ScotRail to cut 300 services in state ownership

ScotRail has announced that it is planning to cut about 300 rail services per day from May 2022 — proposing a new timetable to operate around 2,100 services per weekday compared to about 2,400 before the Covid crisis.

The proposed timetable is more than the current 2,004 daily services — cut because of lower demand during the pandemic.

The ScotRail train franchise will be run by the Scottish Government as an “operator of last resort” when the current contract with Dutch firm Abellio ends in March 2022.

“Our analysis shows prior to the pandemic, on a number of routes across the country, significantly more seats were being provided than were required for the number of passengers travelling,” said ScotRail.

“For example, under five and a half million passenger journey miles were completed on a typical weekday, which was just 23 per cent of the available number of seats.

“In other words, seats were empty for 77 per cent of the distance that was travelled.

“Returning to a pre-pandemic timetable would result in trains operating 26 million more vehicle miles each year for little customer benefit.

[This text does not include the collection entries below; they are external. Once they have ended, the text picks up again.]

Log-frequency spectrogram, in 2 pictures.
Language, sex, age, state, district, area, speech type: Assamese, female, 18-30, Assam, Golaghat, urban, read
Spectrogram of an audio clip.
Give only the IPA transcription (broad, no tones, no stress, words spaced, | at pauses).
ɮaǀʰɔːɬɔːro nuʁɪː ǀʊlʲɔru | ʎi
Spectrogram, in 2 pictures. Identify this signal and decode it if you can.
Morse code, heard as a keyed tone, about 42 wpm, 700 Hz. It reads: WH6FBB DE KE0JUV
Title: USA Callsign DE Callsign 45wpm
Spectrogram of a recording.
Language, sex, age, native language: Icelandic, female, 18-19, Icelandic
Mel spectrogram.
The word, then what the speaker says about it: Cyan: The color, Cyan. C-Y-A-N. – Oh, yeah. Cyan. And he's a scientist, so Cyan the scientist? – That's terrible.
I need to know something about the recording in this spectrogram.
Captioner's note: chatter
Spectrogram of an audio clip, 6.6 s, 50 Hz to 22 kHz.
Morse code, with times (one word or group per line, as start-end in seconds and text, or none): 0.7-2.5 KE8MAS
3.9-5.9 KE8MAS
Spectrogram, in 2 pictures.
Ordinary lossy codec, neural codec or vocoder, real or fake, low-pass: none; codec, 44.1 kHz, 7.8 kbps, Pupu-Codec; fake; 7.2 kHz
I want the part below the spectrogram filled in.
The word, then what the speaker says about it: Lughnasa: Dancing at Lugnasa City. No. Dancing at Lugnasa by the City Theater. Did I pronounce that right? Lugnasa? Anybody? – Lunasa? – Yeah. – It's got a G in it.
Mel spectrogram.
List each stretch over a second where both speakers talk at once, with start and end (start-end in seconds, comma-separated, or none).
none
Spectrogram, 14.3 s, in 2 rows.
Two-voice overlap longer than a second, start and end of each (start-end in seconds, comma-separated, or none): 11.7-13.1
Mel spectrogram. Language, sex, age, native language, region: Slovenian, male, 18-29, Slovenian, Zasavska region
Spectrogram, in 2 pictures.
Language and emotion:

“As well as increased emissions, that would increase ScotRail costs to the taxpayer by £30 million to £40 million each year.”

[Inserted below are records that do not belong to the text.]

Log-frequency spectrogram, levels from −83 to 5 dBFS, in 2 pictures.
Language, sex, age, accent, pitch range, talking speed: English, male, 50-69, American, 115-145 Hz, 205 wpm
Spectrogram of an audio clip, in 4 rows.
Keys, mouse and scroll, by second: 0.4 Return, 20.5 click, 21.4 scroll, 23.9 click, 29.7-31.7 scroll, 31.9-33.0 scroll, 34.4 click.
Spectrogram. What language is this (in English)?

ScotRail said in its full statement: “We will be unveiling plans for the new timetable from May 2022, showing that it is ‘Fit For The Future’.

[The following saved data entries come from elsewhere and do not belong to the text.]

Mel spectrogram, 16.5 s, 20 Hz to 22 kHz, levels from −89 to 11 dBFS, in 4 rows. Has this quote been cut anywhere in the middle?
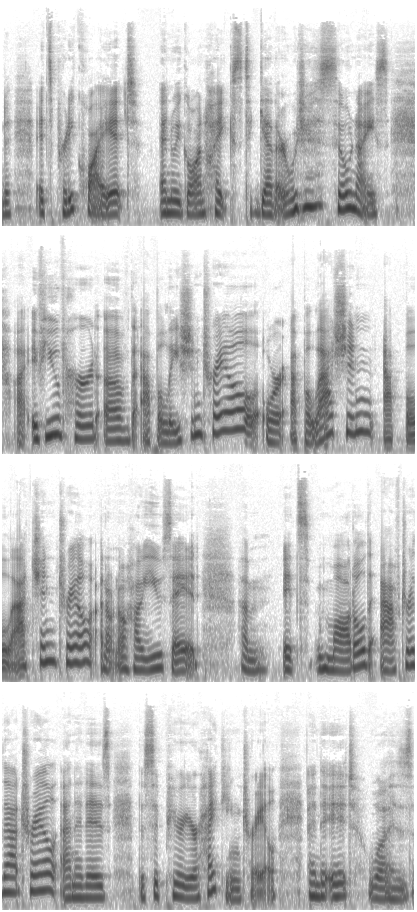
yes; 2 cuts; at 11.0 s, 15.4 s

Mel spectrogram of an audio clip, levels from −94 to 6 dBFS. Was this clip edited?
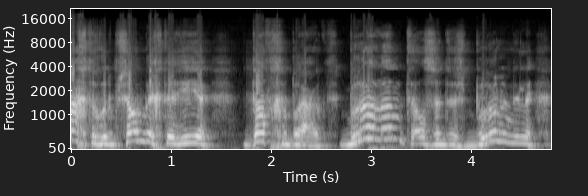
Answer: no; 0 cuts

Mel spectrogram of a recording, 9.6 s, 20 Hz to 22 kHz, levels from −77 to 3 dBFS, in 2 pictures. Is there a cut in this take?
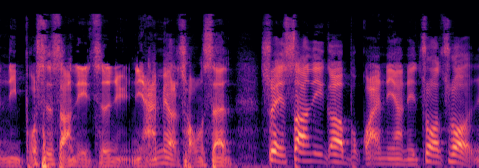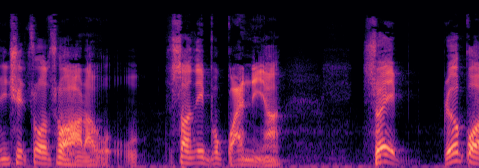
yes; 1 cut; at 8.3 s

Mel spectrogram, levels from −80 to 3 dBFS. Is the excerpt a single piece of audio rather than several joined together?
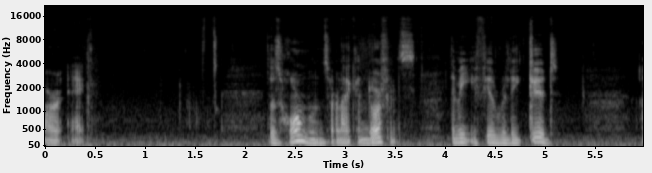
no; 1 cut; at 2.2 s

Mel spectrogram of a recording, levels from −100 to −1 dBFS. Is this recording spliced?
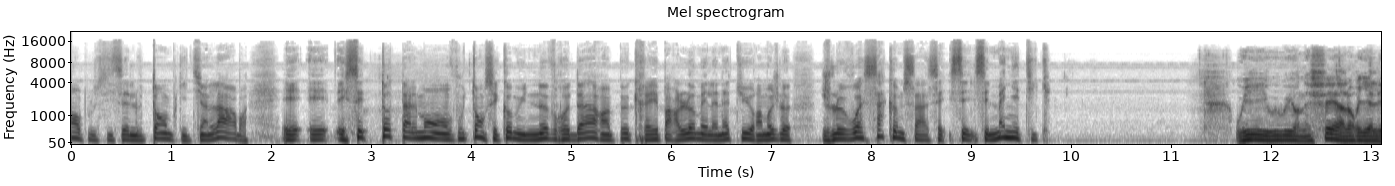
no; 0 cuts

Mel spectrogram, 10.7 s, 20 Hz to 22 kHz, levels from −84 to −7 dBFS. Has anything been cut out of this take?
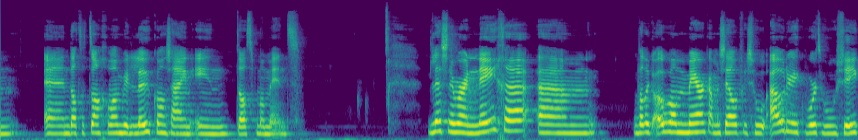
no; 0 cuts

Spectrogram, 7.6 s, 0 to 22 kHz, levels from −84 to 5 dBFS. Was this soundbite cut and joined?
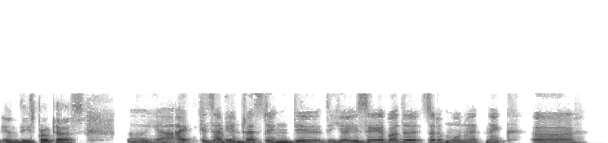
yes; 2 cuts; at 1.4 s, 2.8 s

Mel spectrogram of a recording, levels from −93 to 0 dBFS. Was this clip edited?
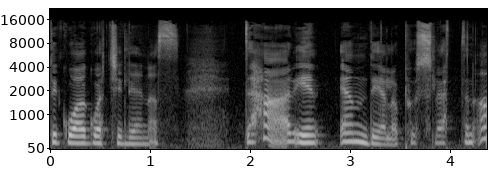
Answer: yes; 1 cut; at 1.9 s

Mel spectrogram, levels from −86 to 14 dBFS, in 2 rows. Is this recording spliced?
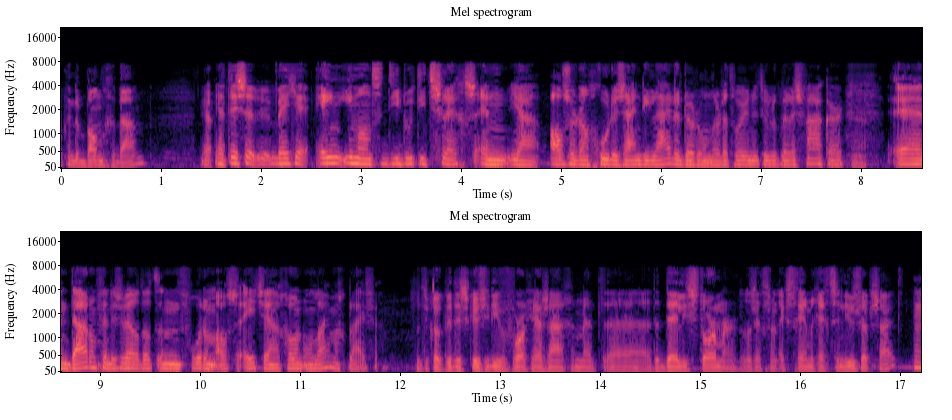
yes; 2 cuts; at 1.3 s, 8.2 s

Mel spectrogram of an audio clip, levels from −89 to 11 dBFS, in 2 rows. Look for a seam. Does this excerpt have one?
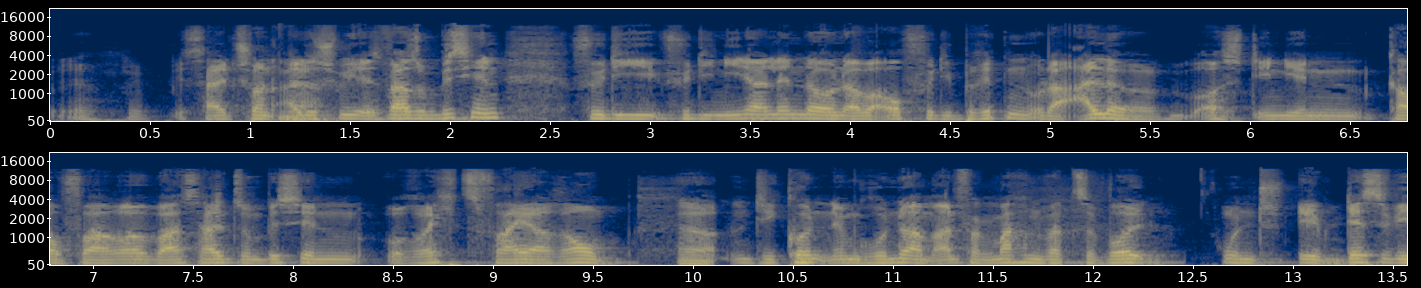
no; 0 cuts

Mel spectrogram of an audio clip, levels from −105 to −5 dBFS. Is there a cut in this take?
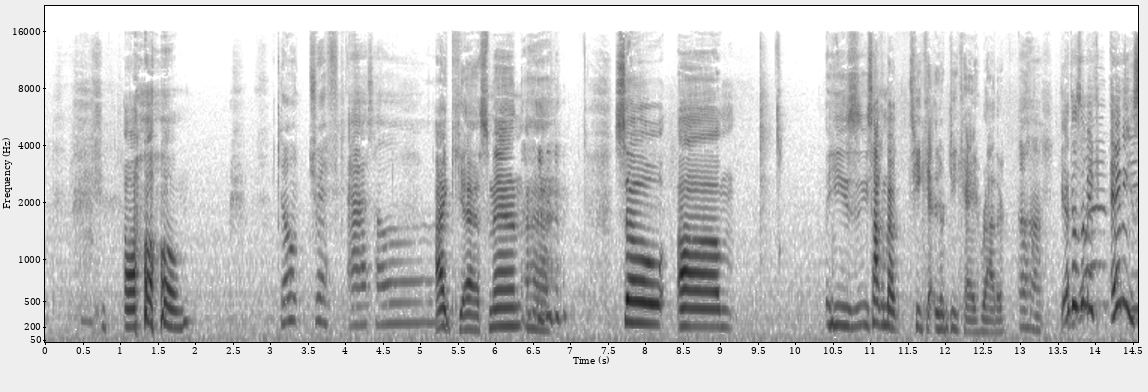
yes; 2 cuts; at 10.3 s, 13.5 s

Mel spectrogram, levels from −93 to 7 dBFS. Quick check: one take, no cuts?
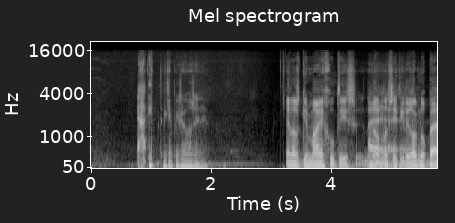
no; 2 cuts; at 1.2 s, 4.6 s

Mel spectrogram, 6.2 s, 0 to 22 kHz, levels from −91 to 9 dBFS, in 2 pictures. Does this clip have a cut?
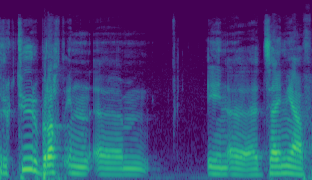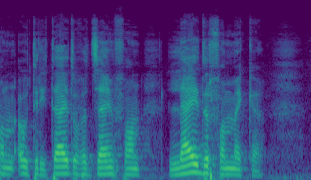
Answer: yes; 1 cut; at 2.2 s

“It’s part of a public consultation, as customers return to using Scotland’s Railway.

“ScotRail has reviewed the timetable across the whole network to ensure the service meets the needs of customers and the Scottish Government’s aims as Scotland recovers from the pandemic and in the future.

“We are proposing a new timetable operating around 2,100 services per weekday as the foundation to encourage a return to public transport following the pandemic.

“Most customers will find the number of calls at their station and the destinations served are similar to today.

“However, there are some areas where there is greater change, which is being done for several important reasons.

“Our analysis shows prior to the pandemic, on a number of routes across the country, significantly more seats were being provided than were required for the number of passengers travelling.

“For example, under five and a half million passenger journey miles were completed on a typical weekday, which was just 23 per cent of the available number of seats.

“In other words, seats were empty for 77 per cent of the distance that was travelled.

“Returning to a pre-pandemic timetable would result in trains operating 26 million more vehicle miles each year for little customer benefit.

“As well as increased emissions, that would increase ScotRail costs to the taxpayer by £30 million to £40 million each year.

“The proposed new timetable will also focus on improved punctuality and reliability of services, building on the record punctuality delivered during the pandemic.

“Research from Transport Focus has highlighted this is a key priority for customers.

“The proposed new customer focused timetable will reflect predicted levels of service as well as the need to provide the best value for money for taxpayers.

“ScotRail said the proposals are a new starting point and in the future, new methods of analysis developed during COVID-19 will refine and improve the service offer as the operator learns more about how customer travel behaviours are changing.

“The consultation will be open from 16:00 on 20 August to 1 October to seek opinions on the proposed timetables from our customers and stakeholders.”

Aslef, RMT, TSSA and Unite trade unions said in a joint statement: “It is incredible that in the year that the world comes to Scotland to debate the very future of our planet that ScotRail is proposing cuts to rail services in a transparent attempt to use the pandemic as cover for cuts.

“These plans would not only cull jobs, they would hit the most vulnerable hardest including elderly and disabled people.

“All the while diverting many passengers back onto the roads and increasing pollution, congestion and greenhouse gases.

“It is exactly this type of short-term thinking that has contributed to the climate crisis.”

About the Author

Mark McSherry
Dalriada Media LLC sites are edited by veteran news journalist Mark McSherry, a former staff editor and reporter with Reuters, Bloomberg and major newspapers including the South China Morning Post, London's Sunday Times and The Scotsman. McSherry's journalism has also appeared in The Washington Post, The Guardian, The Independent, The New York Times, London's Evening Standard and Forbes. McSherry is also a professor of journalism and communication arts in universities and colleges in New York City. Scottish-born McSherry has an MBA from the University of Edinburgh and a Certificate in Global Affairs from New York University.